We live in a time where it's easy to take for granted just how lucky we are - We can get a dope design put on a dope piece of clothing and have it delivered to our door in just a couple of days. But it's easy to forget just how much time and effort goes into creating that thing you like so much or the difficulties creators face in getting those products to you. Someone created the design, but someone also; made the fabric, wove the fabric, created the inks, chose the inks, sewed the garment together, printed the inks, checked for quality, made it available, hosted the site it's on, and the 10 people in between who shipped each individual component... You get the idea.
To summarize; We may have chosen to do things the hard way, the riskier way, the way that leaves us sleepless a fair number of nights. But we didn't agree with the print to order method of sitting back and essentially letting someone else work for us. It wasn't for us. We're personally involved in every aspect of everything that we do, and anyone who has seen or felt our merchandise in person can attest to the beautiful quality print and the vivid, bright colors we achieve. You can't get that from a print to order DTG solution. It might mean we're not capable of doing everything as quickly as we'd like, but it doesn't mean we aren't working every minute of every day figuring out how we can.

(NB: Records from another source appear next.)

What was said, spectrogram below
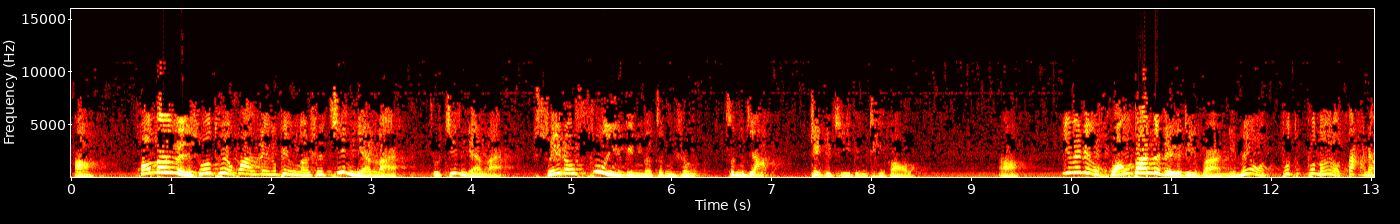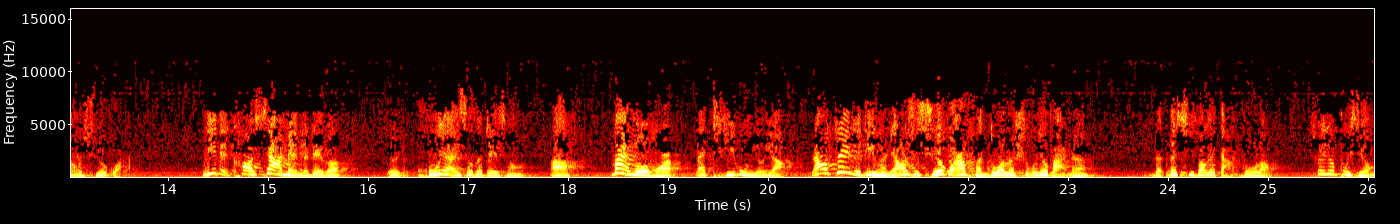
啊。黄斑萎缩退化的这个病呢，是近年来就近年来随着富裕病的增生增加，这个疾病提高了，啊，因为这个黄斑的这个地方，你没有不不能有大量的血管，你得靠下面的这个呃红颜色的这层啊脉络膜来提供营养，然后这个地方你要是血管很多了，是不是就把那那那细胞给挡住了？所以就不行。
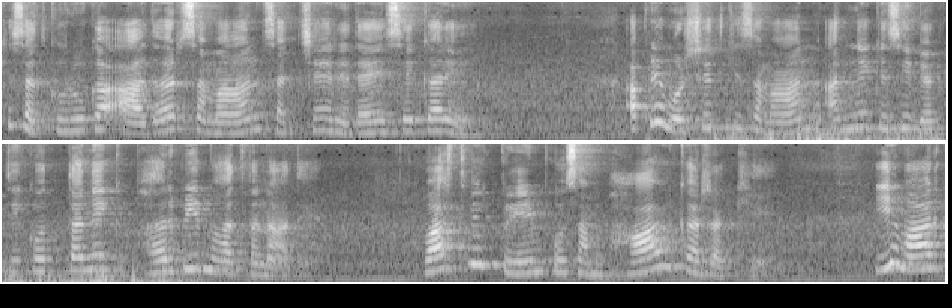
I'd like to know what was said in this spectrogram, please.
कि सदगुरु का आदर समान सच्चे हृदय से करें। अपने मुर्शिद के समान अन्य किसी व्यक्ति को तनिक भर भी महत्व ना दें। वास्तविक प्रेम को संभाल कर रखें। ये मार्ग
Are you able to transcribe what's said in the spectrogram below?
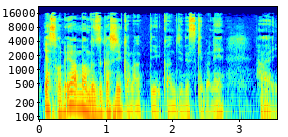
いやそれはまあ難しいかなっていう感じですけどね。はい、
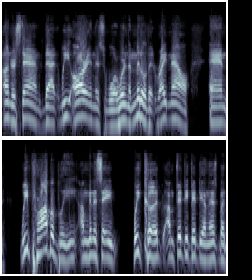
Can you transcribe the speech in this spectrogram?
understand that we are in this war. We're in the middle of it right now. And we probably, I'm going to say we could, I'm 50 50 on this, but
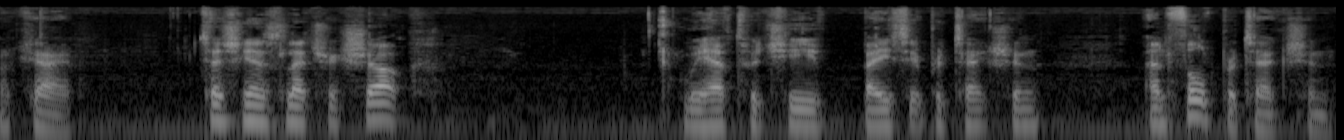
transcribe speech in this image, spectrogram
Okay. Protection against electric shock. We have to achieve basic protection and fault protection.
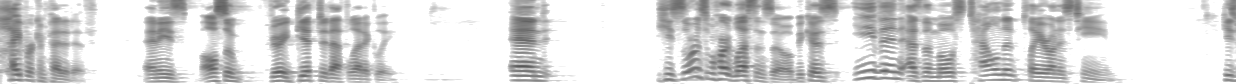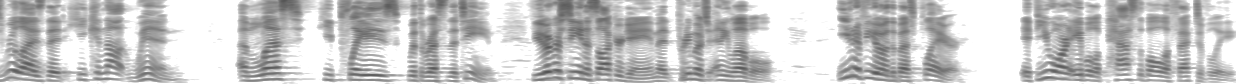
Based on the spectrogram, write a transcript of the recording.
hyper competitive. And he's also very gifted athletically. And he's learned some hard lessons, though, because even as the most talented player on his team, he's realized that he cannot win unless he plays with the rest of the team. If you've ever seen a soccer game at pretty much any level, even if you have the best player, if you aren't able to pass the ball effectively,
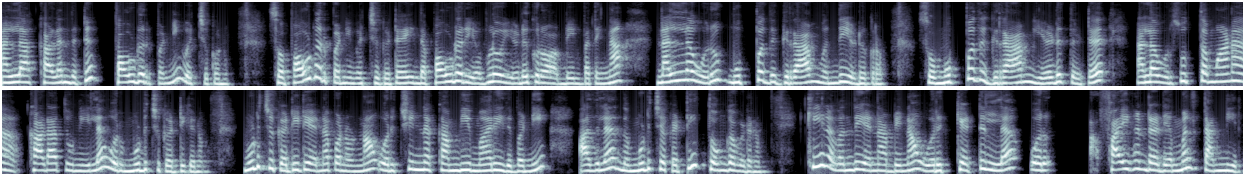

I hope we've been able to address the difficulties and challenges we have as a business, and if you were offended by our choice to have these undies be a stretch goal, we hope this shed some insight into our decision.
All our love.